(Information shown):
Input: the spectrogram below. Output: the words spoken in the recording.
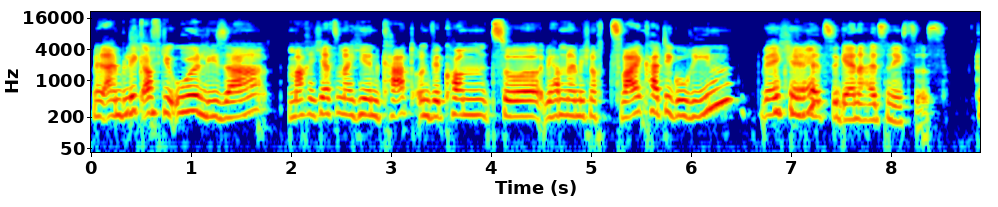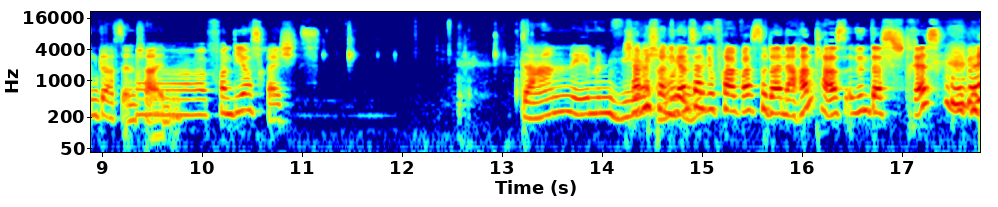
Mit einem Blick auf die Uhr, Lisa, mache ich jetzt mal hier einen Cut und wir kommen zur, wir haben nämlich noch zwei Kategorien. Welche okay. hättest du gerne als nächstes? Du darfst entscheiden. Äh, von dir aus rechts. Dann nehmen wir. Ich habe mich schon oh, die ganze Zeit gefragt, was du da in der Hand hast. Sind das Stresskugeln?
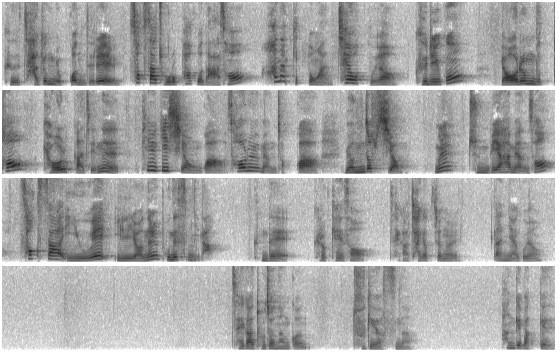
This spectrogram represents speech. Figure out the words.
그 자격 요건들을 석사 졸업하고 나서 한 학기 동안 채웠고요. 그리고 여름부터 겨울까지는 필기시험과 서류 면접과 면접 시험을 준비하면서 석사 이후에 1년을 보냈습니다. 근데 그렇게 해서 제가 자격증을 땄냐고요? 제가 도전한 건 두 개였으나 한 개밖에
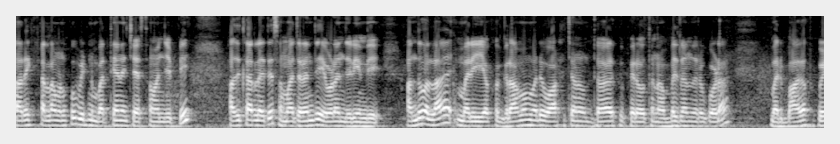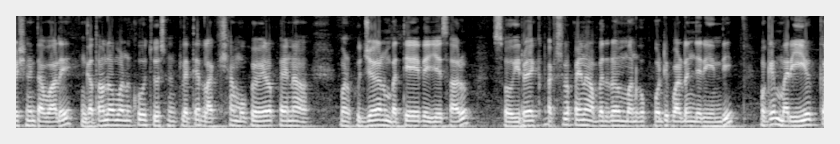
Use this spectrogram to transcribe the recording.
తారీఖు కల్లా మనకు వీటిని భర్తీ అనేది చేస్తామని చెప్పి అధికారులు అయితే సమాచారం అయితే ఇవ్వడం జరిగింది. అందువల్ల మరి ఈ యొక్క గ్రామం మరియు వార్షిక ఉద్యోగాలకు ప్రిపేర్ అవుతున్న అభ్యర్థులందరూ కూడా మరి బాగా ప్రిపరేషన్ అయితే అవ్వాలి. గతంలో మనకు చూసినట్లయితే లక్ష ముప్పై వేల పైన మనకు ఉద్యోగాలను భర్తీ అయితే చేశారు. సో ఇరవై ఒక్క లక్షల పైన అభ్యర్థులు మనకు పోటీ పడడం జరిగింది. ఓకే మరి ఈ యొక్క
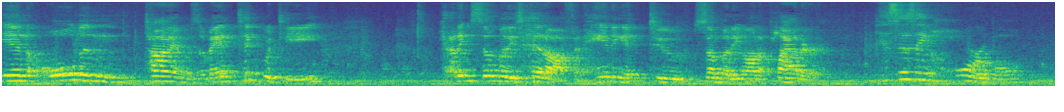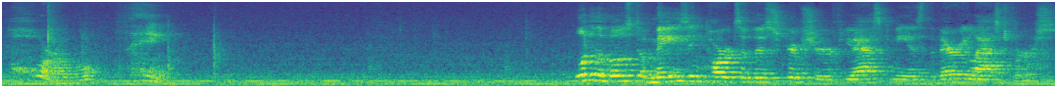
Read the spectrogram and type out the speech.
in olden times of antiquity, cutting somebody's head off and handing it to somebody on a platter, this is a horrible, horrible thing. One of the most amazing parts of this scripture, if you ask me, is the very last verse.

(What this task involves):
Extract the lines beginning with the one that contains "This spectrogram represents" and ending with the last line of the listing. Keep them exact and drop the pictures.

(Answer space):
This spectrogram represents speech. Figure out the words.
그 자격 요건들을 석사 졸업하고 나서 한 학기 동안 채웠고요. 그리고 여름부터 겨울까지는 필기시험과 서류 면접과 면접 시험을 준비하면서 석사 이후에 1년을 보냈습니다. 근데 그렇게 해서 제가 자격증을 땄냐고요? 제가 도전한 건 두 개였으나 한 개밖에
Use this spectrogram to transcribe the recording.
తారీఖు కల్లా మనకు వీటిని భర్తీ అనేది చేస్తామని చెప్పి అధికారులు అయితే సమాచారం అయితే ఇవ్వడం జరిగింది. అందువల్ల మరి ఈ యొక్క గ్రామం మరియు వార్షిక ఉద్యోగాలకు ప్రిపేర్ అవుతున్న అభ్యర్థులందరూ కూడా మరి బాగా ప్రిపరేషన్ అయితే అవ్వాలి. గతంలో మనకు చూసినట్లయితే లక్ష ముప్పై వేల పైన మనకు ఉద్యోగాలను భర్తీ అయితే చేశారు. సో ఇరవై ఒక్క లక్షల పైన అభ్యర్థులు మనకు పోటీ పడడం జరిగింది. ఓకే మరి ఈ యొక్క
Read the spectrogram and type out the speech.
in olden times of antiquity, cutting somebody's head off and handing it to somebody on a platter, this is a horrible, horrible thing. One of the most amazing parts of this scripture, if you ask me, is the very last verse.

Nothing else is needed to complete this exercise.